Can news media publish photos of car crash victims?

The Privacy Act doesn’t apply to the collection and reporting of news and current affairs, so we aren’t able to investigate complaints about the actions of newspapers and other news media.

The news media are subject to Codes of Practice that include privacy standards. 

The publication of a photo of a person who died in a car crash taken from a publicly accessible webpage (such as Facebook) would not generally breach media privacy standards, even though it may be insensitive and against the wishes of family members and friends of the deceased but the publication of private material in a manner that would be considered highly offensive to the person affected could be a privacy breach depending on the circumstances.

But the news media are subject to other privacy laws that limit publicity where a person has a reasonable expectation of privacy in the circumstances.  One couple sued news media who filmed them being extricated from a car wreck (Andrews v TVNZ, High Court, 2006) but on the facts of that case, the claim did not succeed because the filming did not show the couple “in a bad light”. 

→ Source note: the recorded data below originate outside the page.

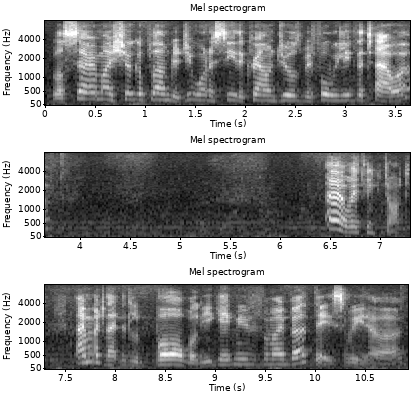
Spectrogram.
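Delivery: storybook sweethearts in light character voices; lilting, lightly acted endearments; doting tourist couple. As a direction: play affectionate sightseers. Voices tour characters in dialogue.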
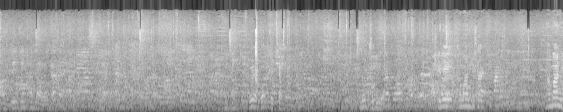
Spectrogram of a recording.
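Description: Many voices murmur around in a busy echoing room.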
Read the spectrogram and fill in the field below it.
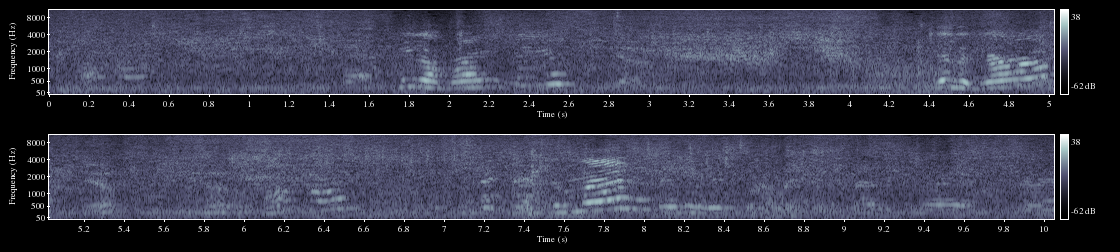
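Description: Water sprays from a handheld hose sprayer onto a dog's coat.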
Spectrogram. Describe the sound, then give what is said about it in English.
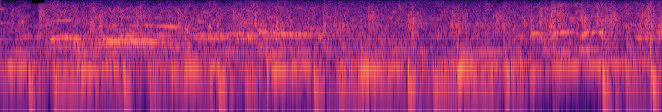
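Wedding guests applaud and cheer as the bridal party enters, in a steady, dense wash of noise, with scattered shouts and tonal voices rising through it for several seconds at a constant loud level. “Please continue the applause for our next couple.”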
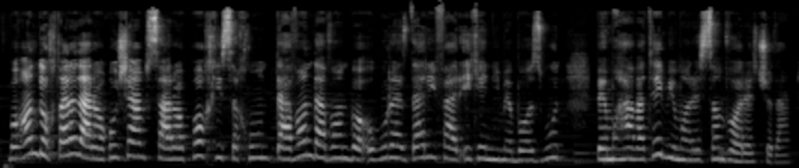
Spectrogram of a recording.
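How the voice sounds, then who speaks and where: High-voiced woman reading a story aloud. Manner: steady, expressive storytelling. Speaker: narrator. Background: soft instrumental music.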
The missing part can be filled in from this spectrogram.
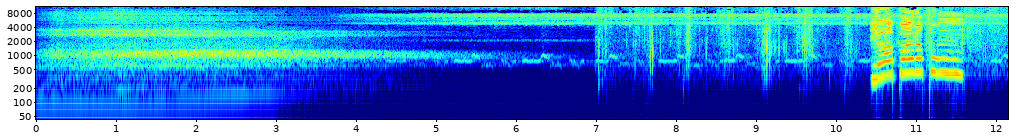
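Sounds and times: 
low rumbling drone: 0.0s - 5.9s
footsteps crunching as people walk in the dark: 7.0s - 12.1s
speech: 10.4s - 11.7s.

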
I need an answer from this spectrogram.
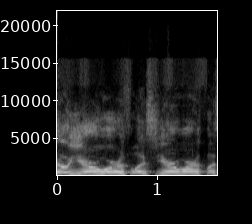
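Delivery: put-on furious shout, very high and shrill. Retelling an argument with a repairman: imitating someone yelling. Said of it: "he's yelling to the point where".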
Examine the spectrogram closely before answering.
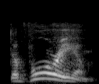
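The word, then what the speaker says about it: Devarim: to your bibles and deuteronomy as it's pronounced in hebrew davorium de boream chapter 11 verse 27 and 28.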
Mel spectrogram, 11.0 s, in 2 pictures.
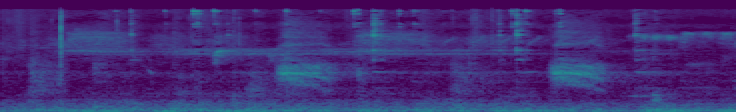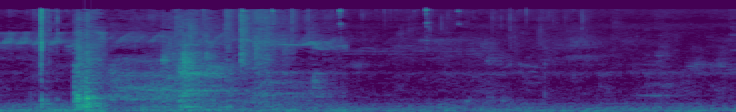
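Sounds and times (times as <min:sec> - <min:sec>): bird calling: 0:00.3 - 0:08.2.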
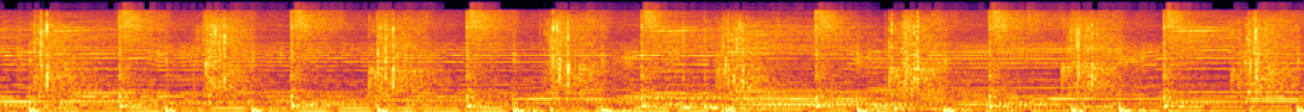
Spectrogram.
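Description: At a Korean church's Sunday morning worship service, the congregation claps steady, rhythmic beats in time with loud sung worship music, the handclaps blending with the voices and instruments throughout.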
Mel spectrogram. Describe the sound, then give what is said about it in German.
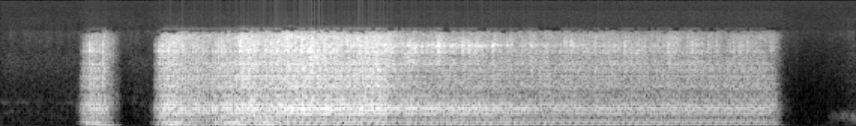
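A power drill whirs as a man drills: a quick short burst, then a steady, loud, buzzing whine held for about four seconds before cutting off. No one speaks. “mein Vater ist am Bohren.”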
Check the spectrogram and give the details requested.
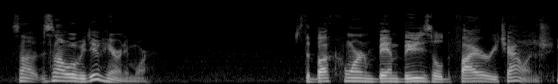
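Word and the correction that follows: BeanBoozled: You can't even say it right. – Buckhorn Bean Boozled Fiery Challenge.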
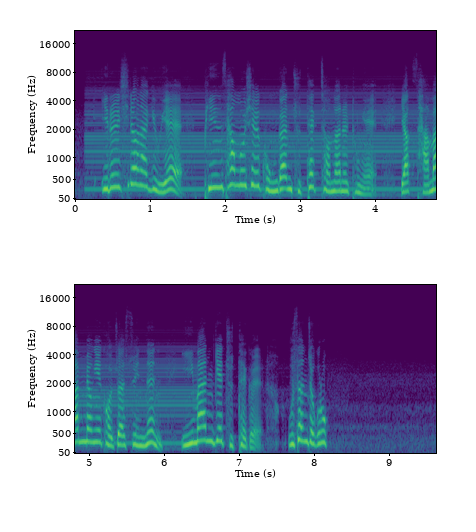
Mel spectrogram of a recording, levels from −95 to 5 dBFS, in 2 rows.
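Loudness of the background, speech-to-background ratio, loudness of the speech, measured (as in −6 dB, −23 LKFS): −43.5 LKFS, 19.5 dB, −24.0 LKFS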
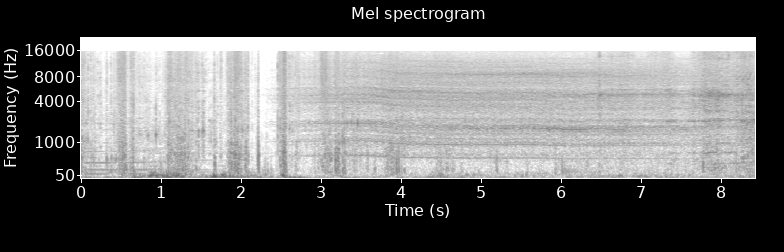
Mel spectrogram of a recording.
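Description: Helicopter running: irregular knocks at first, then a steady whine with several held tones over a hiss.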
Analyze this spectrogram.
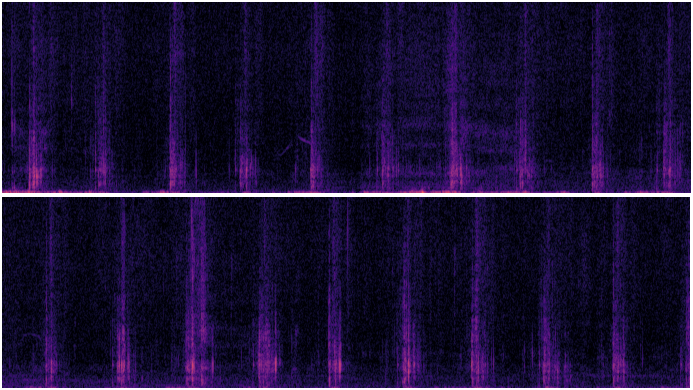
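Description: Footsteps walk steadily along a path, with many crisp, evenly spaced steps in a regular rhythm and no talking.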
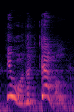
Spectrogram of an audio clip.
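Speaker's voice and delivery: high, loud accusing lady's voice; high-pitched Pavlova. Acted. Pavlova denouncing the intruder, high-pitched and loud. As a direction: fling it at him in a high put-on voice. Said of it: "the really high-pitched voice".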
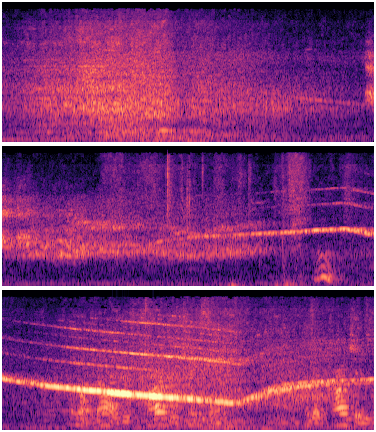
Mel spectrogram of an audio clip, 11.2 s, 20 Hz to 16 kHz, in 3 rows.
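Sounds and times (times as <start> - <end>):
siren wailing: 3.6 - 11.1
people talking: 8.1 - 9.8, 10.5 - 11.1.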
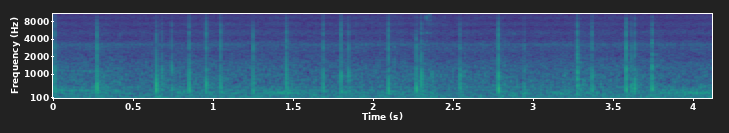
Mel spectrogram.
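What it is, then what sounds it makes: Plastic cosmetics bag. A small red polka-dot glossy plastic cosmetics bag, a hollow pouch held upright at an angle, is tapped with long dark-polished fingernails. The result is a quick, irregular series of short, crisp plastic clicks that die away almost instantly, over a soft, steady hiss.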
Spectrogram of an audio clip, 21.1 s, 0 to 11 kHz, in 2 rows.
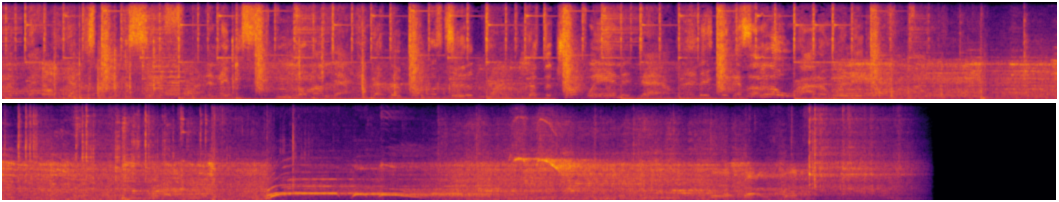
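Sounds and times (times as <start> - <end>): hip hop song with vocals: 0.0 - 10.4.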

If you want to make a complaint about the actions of the news media, the three industry bodies that regulate the news media are the Press Council (external link) , the Broadcasting Standards Authority (external link) and the Online Media Standards Authority (external link) .

You might also want to read out blog posts on privacy and the news media.  You can find them here (external link) and here (external link) .

The Privacy Act does apply to other news gatherers, such as ‘citizen journalists’. 

While there is a Privacy Act exemption that allows personal use, that exemption does not allow personal information to be published if an ordinary person would consider it to be “highly offensive”. There is also an exception for publishing personal information that is already publicly available as long as it’s not unfair or unreasonable to do so in the circumstances.